LCQ18: Complaints on billing of telecommunications services
Following is a question by the Hon Albert Chan Wai-yip and a written reply by the Acting Secretary for Commerce and Economic Development, Mr Gregory So, in the Legislative Council today (November 11):
Recently, I have received complaints from a number of members of the public pointing out that they were charged by telecommunications service providers for services they did not apply for. In addition, some members of the public pointed out that the service charges of the telecommunications service providers were much higher than those they should actually pay, thus causing them to suffer huge losses. In this connection, will the Government inform this Council:
(a) whether it knows the number of complaints, received respectively by the Office of the Telecommunications Authority and the Consumer Council in each of the past three years, which involved excessive fee-charging by telecommunications service providers, and the names of the service providers concerned, broken down by the type of telecommunications services (e.g. fixed-line telephones, mobile phones, external telecommunications and broadband Internet access, etc.) and the nature of complaints;
(b) among the cases mentioned in (a), of the number of those in which the complainants recovered compensation successfully, as well as the names of the telecommunications service providers which were prosecuted and the number of prosecutions instituted against them; and
(c) apart from continuing to implement the existing measures to regulate telecommunications service providers, whether the authorities will adopt new regulatory measures, so as to better protect consumers' interests; if so, of the details; if not, the reasons for that?
The telecommunications services in Hong Kong are pervasive and competitive. Every year, the Office of the Telecommunications Authority (OFTA) and the Consumer Council (CC) receive a substantial number of complaints in respect of the billing (Note 1) of telecommunications services. The majority of these complaints are related to contractual disputes. Upon receiving the complaints, OFTA and the CC will refer them to the concerned service operators for follow-up direct. It is when there is evidence to indicate that an operator may breach the Telecommunications Ordinance (TO) or the licensing conditions that OFTA will commence investigation, and penalise the operator in substantiated cases.
My reply to the question is as follows:
(a) In each of the past three years, the number of complaints on billing disputes received by OFTA, broken down by the type of services, is set out below -
In each of the past three years, the number of complaints on billing disputes received by the CC, broken down by the type of services, is set out below -
As not all complaints are substantiated and some of these complaints may only be service enquiries, and different operators with different customer bases will also affect complaint figures, therefore, in line with the established practice of handling consumer complaints, OFTA and the CC will not publicise the names of the telecommunications services operators involved.

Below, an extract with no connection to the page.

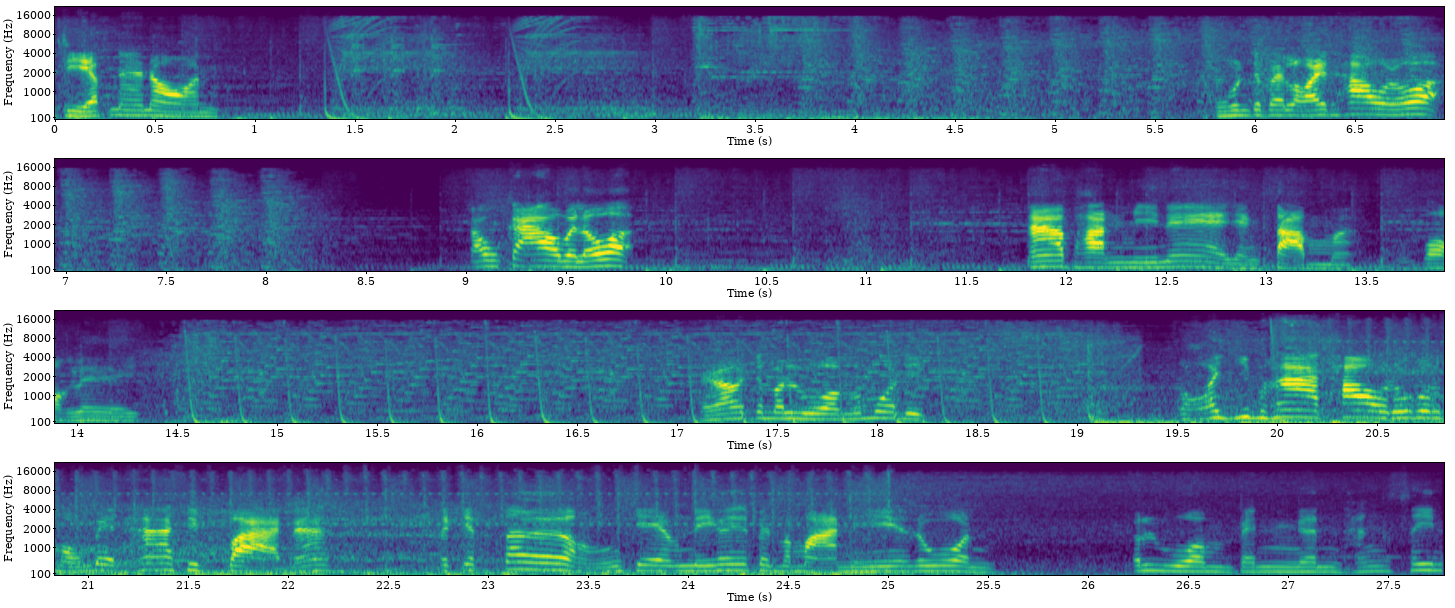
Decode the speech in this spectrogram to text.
เจี๊ยบแน่นอนคูณจะไปร้อยเท่าแล้วอะเก้าเก้าไปแล้วอะห้าพันมีแน่อย่างต่ำอะผมบอกเลยแล้วเราจะมารวมทั้งหมดอีกร้อยยี่ห้าเท่าทุกคนของเบ็ดห้าสิบบาทนะสเก็ตเตอร์ของเกมนี้ก็จะเป็นประมาณนี้ทุกคน ก็รวมเป็นเงินทั้งสิ้น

(b) For cases set out in Part (a), OFTA and the CC do not have figures on the number of complainants successfully recovering compensation or receiving refunds from the telecommunications services operators. As most of the complaints in respect of billing disputes are contractual disputes, OFTA do not intervene in these cases. OFTA has also found no breaches of the TO or the licensing conditions in respect of the complaints on billing (Note 2). Meanwhile, the main role of the CC is to help consumers resolve contractual disputes through mediation.
(c) At present, the licences issued by OFTA to the telecommunication services operators have included conditions for protecting consumers. For instance, the licensee has to ensure that the metering equipment and the billing system related to the provision of service are accurate and reliable. As aforementioned, if there is evidence to indicate that an operator is in breach of the TO or the licensing conditions, OFTA will commence investigation and penalise the operator in substantiated cases.
In addition, OFTA is running a pilot Customer Complaint Settlement Scheme (CCSS) to test the mechanism to resolve disputes between operators and customers. We reported the progress of the pilot CCSS to the Panel on Information Technology and Broadcasting of the Legislative Council in June this year. When the pilot CCSS is to be completed in February 2010, OFTA will review the scheme and discuss with the industry on the viability of setting up a CCSS in the long run. Meanwhile, to further protect consumer interests, OFTA is discussing with the industry on developing a voluntary code of practice (CoP) governing the contracts of telecommunications services in order to enhance self-regulation of the industry. It is anticipated that the CoP will be implemented in the first half of 2010.
Note 1: While some complaints on billing involve excessive charging, some involve other disputes on billing such as customers not being clear about the charge plan or details. As such, the figures in Part (a) of the reply are not restricted to the complaints on excessive charging. Both OFTA and the CC have not further categorised such complaints related to billing.
Note 2: For other types of consumer complaints, the Telecommunications Authority decided in a case in 2008 that a telecommunications services provider engaged in misleading or deceptive conduct and was in breach of section 7M of the TO. The financial penalty imposed was $70,000. This case, however, was not related to the billing complaints aforementioned.
Wednesday, November 11, 2009